Ms. Joseph, 28, came to the United States with her parents and two brothers in 1998 when the family fled religious persecution in Pakistan because of their Christian identity. While the family waited for their asylum application to be processed, Ms. Joseph adapted to U.S. culture and began to live independently. When her family’s asylum application was rejected, Ms. Joseph’s father informed her that he had arranged for her to marry a man in Pakistan, and would disown her if she refused the marriage. As the Seventh Circuit acknowledged, “The stakes are high for Joseph, as in Pakistan she faces either a forced marriage or the prospect of living as a single Christian woman without familial support, a dangerous path in that country.” Ms. Joseph refused to return with her family to Pakistan and she again applied for asylum in the United States.

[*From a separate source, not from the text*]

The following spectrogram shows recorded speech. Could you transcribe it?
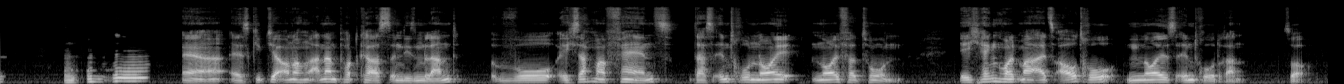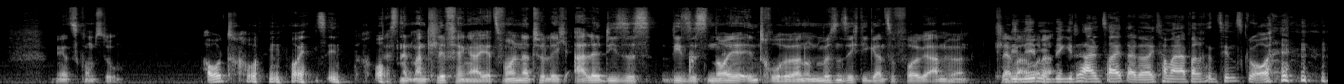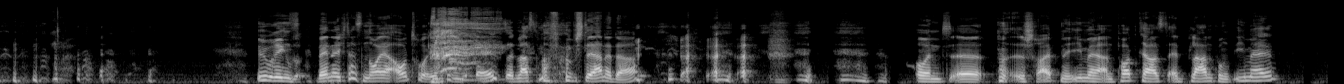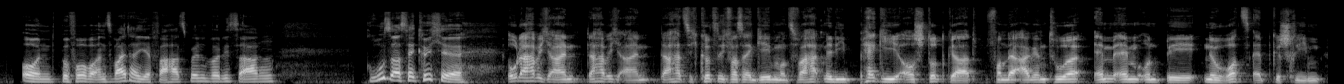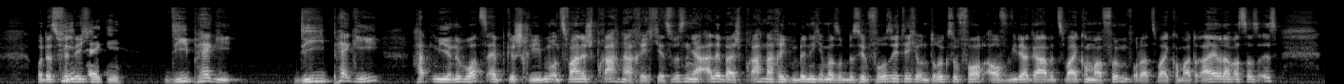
ja, es gibt ja auch noch einen anderen Podcast in diesem Land, wo ich sag mal Fans das Intro neu, neu vertonen. Ich hänge heute mal als Outro ein neues Intro dran. So, jetzt kommst du. Outro, neues Intro. Das nennt man Cliffhanger. Jetzt wollen natürlich alle dieses, dieses neue Intro hören und müssen sich die ganze Folge anhören. Clever, Wir leben oder? im digitalen Zeitalter, da kann man einfach ins hinscrollen. Übrigens, wenn euch das neue Outro gefällt, dann lasst mal fünf Sterne da. Und äh, schreibt eine E-Mail an podcast.plan.email. Und bevor wir uns weiter hier verhaspeln, würde ich sagen, Gruß aus der Küche. Oh, da habe ich einen, da habe ich einen. Da hat sich kürzlich was ergeben. Und zwar hat mir die Peggy aus Stuttgart von der Agentur MM und B eine WhatsApp geschrieben. Und das finde Die ich, Peggy. die Peggy, die Peggy hat mir eine WhatsApp geschrieben und zwar eine Sprachnachricht. Jetzt wissen ja alle, bei Sprachnachrichten bin ich immer so ein bisschen vorsichtig und drücke sofort auf Wiedergabe 2,5 oder 2,3 oder was das ist.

When Ms. Joseph re-applied for asylum, she cited the threats of forced marriage and persecution she would face as a single woman in Pakistan as “changed circumstances.” The Board of Immigration Appeals (BIA) rejected this application, stating that the threat of forced marriage was a personal situation that did not qualify as “changed circumstances.” The Seventh Circuit’s ruling overturned that decision and returned the case to the BIA for a full review of the circumstances of Ms. Joseph’s asylum claim.

 

Heartland Alliance's National Immigrant Justice Center is a Chicago-based nongovernmental organization dedicated to ensuring human rights protections and access to justice for all immigrants, refugees and asylum seekers through a unique combination of direct services, policy reform, impact litigation and public education. For more information visit www.immigrantjustice.org